The disease is also sometimes associated with the formation of large abnormal compartments, or vacuoles, within neurons. These "holes" in the brain can give the brain a sponge-like appearance. In fatal insomnia, this occurs primarily in the cerebral cortex.
Accumulation of prion protein
Fatal insomnia is considered a prion disease, and thus also involves the accumulation of abnormally-folded forms of prion protein in the brain. These misfolded proteins have a tendency to accumulate into clusters that are resistant to being broken down by brain enzymes. The implications of these protein clusters forming in the brain is unclear, although they are often linked to pathological changes in the brain. (For a short primer on prion diseases, read this article.)

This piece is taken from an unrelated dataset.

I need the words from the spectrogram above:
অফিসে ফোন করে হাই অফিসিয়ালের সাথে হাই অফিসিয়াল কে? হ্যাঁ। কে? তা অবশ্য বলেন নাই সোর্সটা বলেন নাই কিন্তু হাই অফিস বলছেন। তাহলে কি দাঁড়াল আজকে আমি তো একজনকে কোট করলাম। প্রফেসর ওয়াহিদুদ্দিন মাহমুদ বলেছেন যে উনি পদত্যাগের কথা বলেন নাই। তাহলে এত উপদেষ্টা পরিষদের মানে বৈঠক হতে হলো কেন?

Prion proteins also are capable of passing their misfolded state on to other healthy proteins. Thus, they can spread within the brain of an infected patient, gradually increasing the number of misfolded prion proteins. Interestingly, their "infectious" quality also allows prions to cause disease if transmitted from one host to another. While it isn't thought that fatal insomnia is spread among people in this way, the disease has been transmitted to mice by injecting them with a liquefied piece of brain tissue from a human patient who had the disease.

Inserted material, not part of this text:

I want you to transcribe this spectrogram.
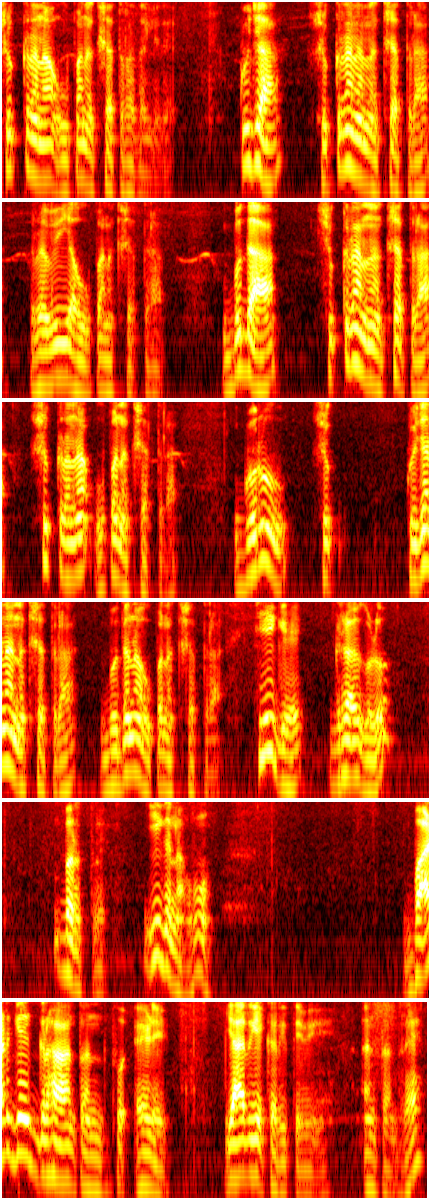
ಶುಕ್ರನ ಉಪನಕ್ಷತ್ರದಲ್ಲಿದೆ. ಕುಜ ಶುಕ್ರನ ನಕ್ಷತ್ರ ರವಿಯ ಉಪನಕ್ಷತ್ರ. ಬುಧ ಶುಕ್ರನ ನಕ್ಷತ್ರ, ಶುಕ್ರನ ಉಪನಕ್ಷತ್ರ. ಗುರು ಶುಕ್, ಕುಜನ ನಕ್ಷತ್ರ, ಬುಧನ ಉಪನಕ್ಷತ್ರ. ಹೀಗೆ ಗ್ರಹಗಳು ಬರುತ್ತವೆ ಈಗ ನಾವು ಬಾಡಿಗೆ ಗ್ರಹ ಅಂತಂದು ಹೇಳಿ ಯಾರಿಗೆ ಕರಿತೀವಿ ಅಂತಂದರೆ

In fatal insomnia, however, there are relatively few clusters of prion protein in the brain as compared to other prion diseases. And, while deposits in some areas of the brain increase in number as the disease progresses, this isn't true for the areas that experience the most neurodegeneration---like the thalamus. Thus, it's still unclear what exactly causes the neurodegeneration that produces the symptoms of fatal insomnia.
What causes fatal insomnia?

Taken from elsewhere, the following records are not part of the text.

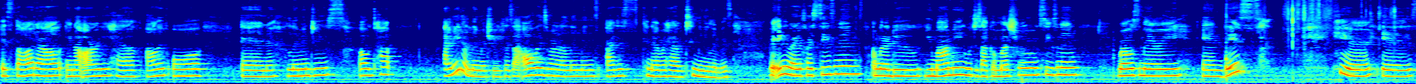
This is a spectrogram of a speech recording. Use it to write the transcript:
It's thawed out and I already have olive oil and lemon juice on top. I need a lemon tree because I always run out of lemons. I just can never have too many lemons. But anyway, for seasonings, I'm gonna do umami, which is like a mushroom seasoning, rosemary, and this here is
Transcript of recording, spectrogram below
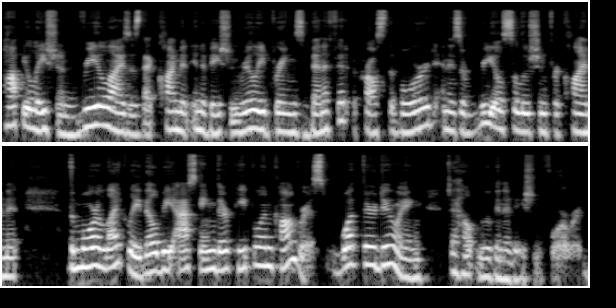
population realizes that climate innovation really brings benefit across the board and is a real solution for climate, the more likely they'll be asking their people in Congress what they're doing to help move innovation forward.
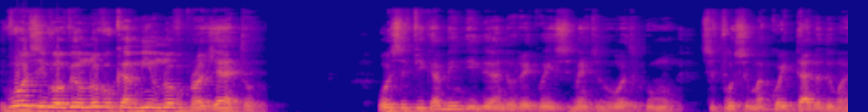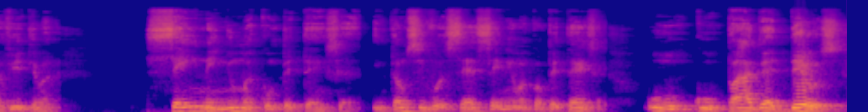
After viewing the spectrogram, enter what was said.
Vou desenvolver um novo caminho, um novo projeto. Ou você fica mendigando o reconhecimento do outro como se fosse uma coitada de uma vítima, sem nenhuma competência. Então, se você é sem nenhuma competência, o culpado é Deus,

Most of the cases of fatal insomnia identified to date are considered genetic diseases, attributable to a genetic mutation in the PRNP, or PRionN Protein, gene---a gene that's implicated in other prion diseases as well. The mutation is an autosomal dominant mutation, which means that if someone with the mutation has a child, the child has a 50% chance of ending up with the same mutation. When fatal insomnia is inherited, it is generally referred to as fatal familial insomnia.
To date, just over 200 individuals worldwide are known to carry the mutation associated with fatal familial insomnia. Due to the global distribution of the disease, some researchers have suggested it is caused by a recurrent mutation that has happened independently in a number of families.
In 1999, the first cases of what seems to be non-hereditary fatal insomnia appeared. Non-hereditary fatal insomnia is commonly referred to as sporadic fatal insomnia, and to date 32 cases have been identified. These patients display most of the same symptoms and pathology as fatal familial insomnia patients, but they have no family history of the disease and do not have the mutation of the PRNP gene seen in fatal familial insomnia patients.
What is the treatment for fatal insomnia?
We are severely limited in our ability to treat fatal insomnia patients. Even the strongest sedatives (e.g., barbiturates, benzodiazepines) do not cause patients of the disorder to sleep. Thus, treatment focuses on relieving the symptoms of the disorder as much as possible (which alone is a challenge).
References (in addition to linked text above):
Cracco L, Appleby BS, Gambetti P. Fatal familial insomnia and sporadic fatal insomnia. Handb Clin Neurol. 2018;153:271-299. doi: 10.1016/B978-0-444-63945-5.00015-5.
Montagna P. Fatal familial insomnia and the role of the thalamus in sleep regulation. Handb Clin Neurol. 2011;99:981-96. doi: 10.1016/B978-0-444-52007-4.00018-7.
Montagna P, Gambetti P, Cortelli P, Lugaresi E. Familial and sporadic fatal insomnia. Lancet Neurol. 2003 Mar;2(3):167-76. (in